- Exercise materials

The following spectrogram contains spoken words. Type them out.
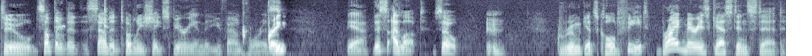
to something that sounded totally Shakespearean that you found for us. right? Yeah, this I loved. So, groom gets cold feet, bride marries guest instead.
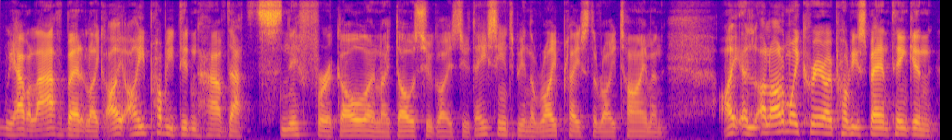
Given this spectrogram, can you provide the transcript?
we have a laugh about it. Like I, I probably didn't have that sniff for a goal, and like those two guys do. They seem to be in the right place at the right time, and I a, lot of my career I probably spent thinking,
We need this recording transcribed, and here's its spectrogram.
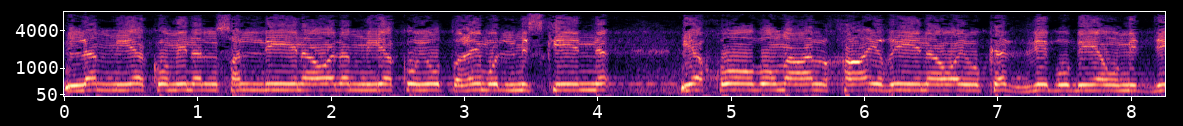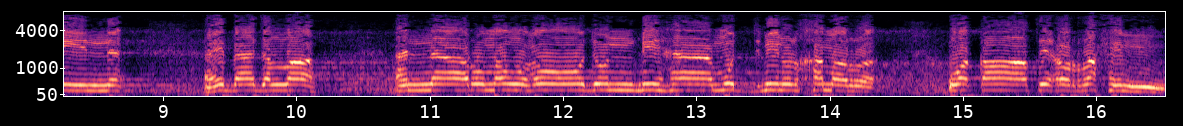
لم يك من المصلين ولم يك يطعم المسكين يخوض مع الخائضين ويكذب بيوم الدين. عباد الله النار موعود بها مدمن الخمر وقاطع الرحم.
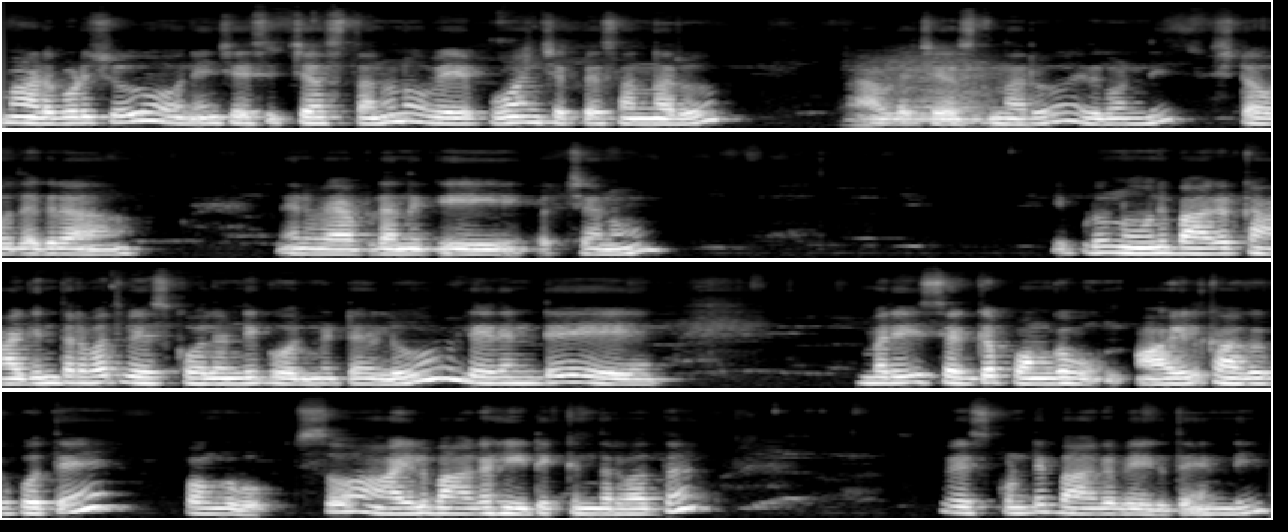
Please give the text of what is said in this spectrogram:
మా నేను చేసి ఇచ్చేస్తాను నువ్వు వేపు అని చెప్పేసి అన్నారు. ఆవిడ చేస్తున్నారు. ఇదిగోండి స్టవ్ దగ్గర నేను వేపడానికి వచ్చాను. ఇప్పుడు నూనె బాగా కాగిన తర్వాత వేసుకోవాలండి గోరుమిఠాయిలు లేదంటే మరి సరిగ్గా పొంగవు. ఆయిల్ కాగకపోతే పొంగవు. సో ఆయిల్ బాగా హీట్ ఎక్కిన తర్వాత వేసుకుంటే బాగా వేగుతాయండి.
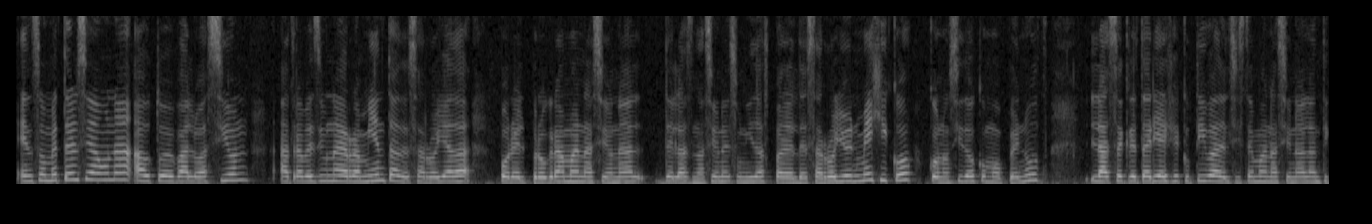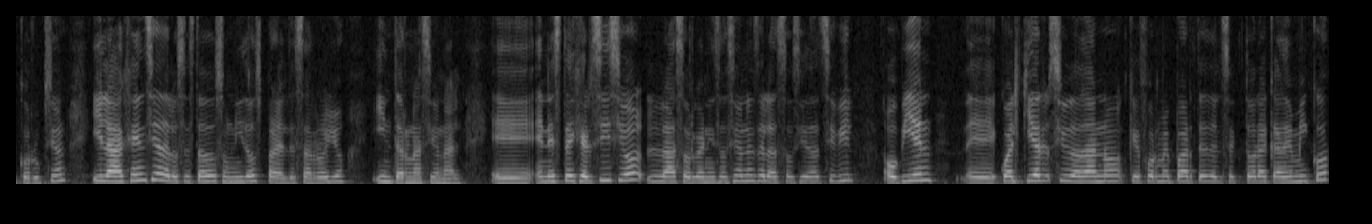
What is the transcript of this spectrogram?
En someterse a una autoevaluación a través de una herramienta desarrollada por el Programa Nacional de las Naciones Unidas para el Desarrollo en México, conocido como PNUD, la Secretaría Ejecutiva del Sistema Nacional Anticorrupción y la Agencia de los Estados Unidos para el Desarrollo Internacional. Eh, en este ejercicio, las organizaciones de la sociedad civil o bien eh, cualquier ciudadano que forme parte del sector académico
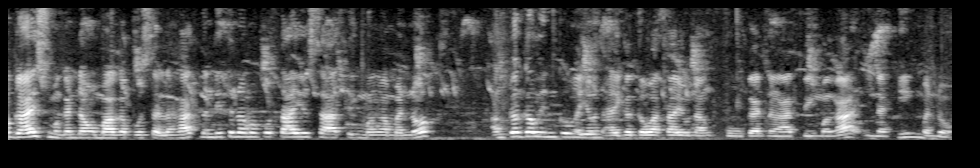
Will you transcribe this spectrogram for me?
Guys, magandang umaga po sa lahat. Nandito naman po tayo sa ating mga manok. Ang gagawin ko ngayon ay gagawa tayo ng pugad ng ating mga inahing manok.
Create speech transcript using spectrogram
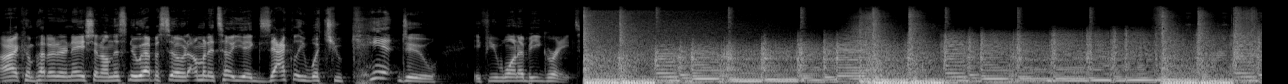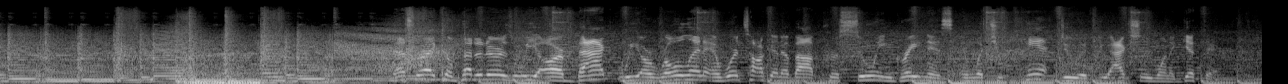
All right, Competitor Nation, on this new episode, I'm going to tell you exactly what you can't do if you want to be great. That's right, competitors. We are back. We are rolling, and we're talking about pursuing greatness and what you can't do if you actually want to get there.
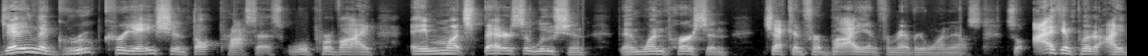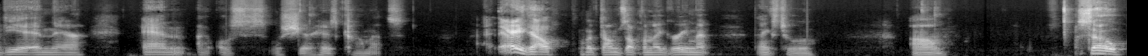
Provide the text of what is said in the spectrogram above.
getting the group creation thought process will provide a much better solution than one person checking for buy-in from everyone else. So I can put an idea in there and we'll, we'll share his comments. There you go. Put thumbs up on the agreement. Thanks to um so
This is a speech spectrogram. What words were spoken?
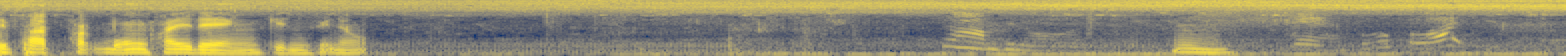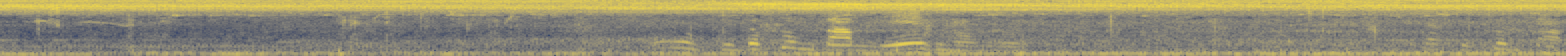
สิพัดผักบงไฟแดงกินพี่น้องงามพี่น้องอืมแกงตัวปลายโอ้คือจะส้มตำเด้พี่น้องเลยแค่คือส้มตำ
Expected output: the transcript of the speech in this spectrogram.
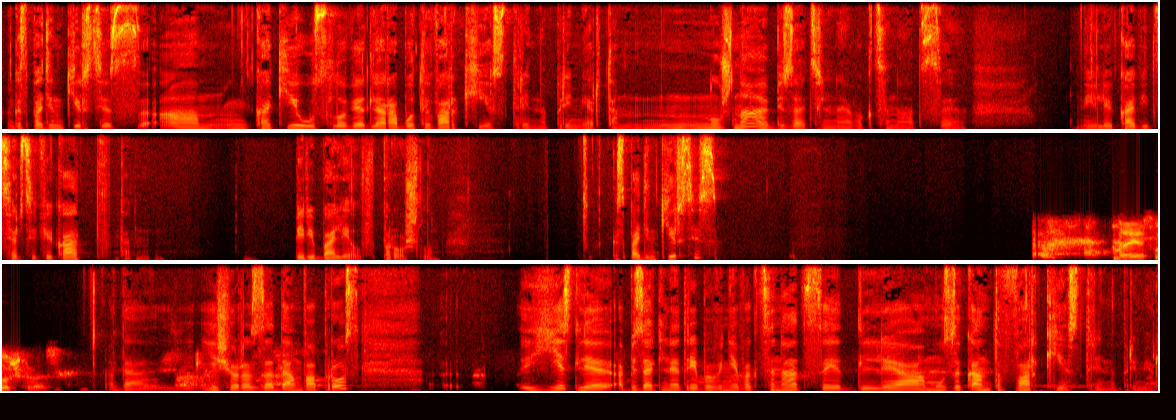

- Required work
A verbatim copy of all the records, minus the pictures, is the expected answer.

- Written response
The following spectrogram contains spoken words. Type them out.
to something that sounded totally Shakespearean that you found for us. right? Yeah, this I loved. So, groom gets cold feet, bride marries guest instead.
Given this spectrogram, can you provide the transcript?
we have a laugh about it. Like I, I probably didn't have that sniff for a goal, and like those two guys do. They seem to be in the right place at the right time, and I a, lot of my career I probably spent thinking,
We need this recording transcribed, and here's its spectrogram.
لم يك من المصلين ولم يك يطعم المسكين يخوض مع الخائضين ويكذب بيوم الدين. عباد الله النار موعود بها مدمن الخمر وقاطع الرحم.
Please give the text of what is said in this spectrogram:
మా నేను చేసి ఇచ్చేస్తాను నువ్వు వేపు అని చెప్పేసి అన్నారు. ఆవిడ చేస్తున్నారు. ఇదిగోండి స్టవ్ దగ్గర నేను వేపడానికి వచ్చాను. ఇప్పుడు నూనె బాగా కాగిన తర్వాత వేసుకోవాలండి గోరుమిఠాయిలు లేదంటే మరి సరిగ్గా పొంగవు. ఆయిల్ కాగకపోతే పొంగవు. సో ఆయిల్ బాగా హీట్ ఎక్కిన తర్వాత వేసుకుంటే బాగా వేగుతాయండి.
What is the transcript of this spectrogram?
En someterse a una autoevaluación a través de una herramienta desarrollada por el Programa Nacional de las Naciones Unidas para el Desarrollo en México, conocido como PNUD, la Secretaría Ejecutiva del Sistema Nacional Anticorrupción y la Agencia de los Estados Unidos para el Desarrollo Internacional. Eh, en este ejercicio, las organizaciones de la sociedad civil o bien eh, cualquier ciudadano que forme parte del sector académico
Will you transcribe this spectrogram for me?
Guys, magandang umaga po sa lahat. Nandito naman po tayo sa ating mga manok. Ang gagawin ko ngayon ay gagawa tayo ng pugad ng ating mga inahing manok.
Create speech transcript using spectrogram
All right, Competitor Nation, on this new episode, I'm going to tell you exactly what you can't do if you want to be great. That's right, competitors. We are back. We are rolling, and we're talking about pursuing greatness and what you can't do if you actually want to get there.
Provide the text of what is said in the spectrogram above.
getting the group creation thought process will provide a much better solution than one person checking for buy-in from everyone else. So I can put an idea in there and we'll, we'll share his comments. There you go. Put thumbs up on the agreement. Thanks to um so
This is a speech spectrogram. What words were spoken?
สิพัดผักบงไฟแดงกินพี่น้องงามพี่น้องอืมแกงตัวปลายโอ้คือจะส้มตำเด้พี่น้องเลยแค่คือส้มตำ
Expected output: the transcript of the speech in this spectrogram.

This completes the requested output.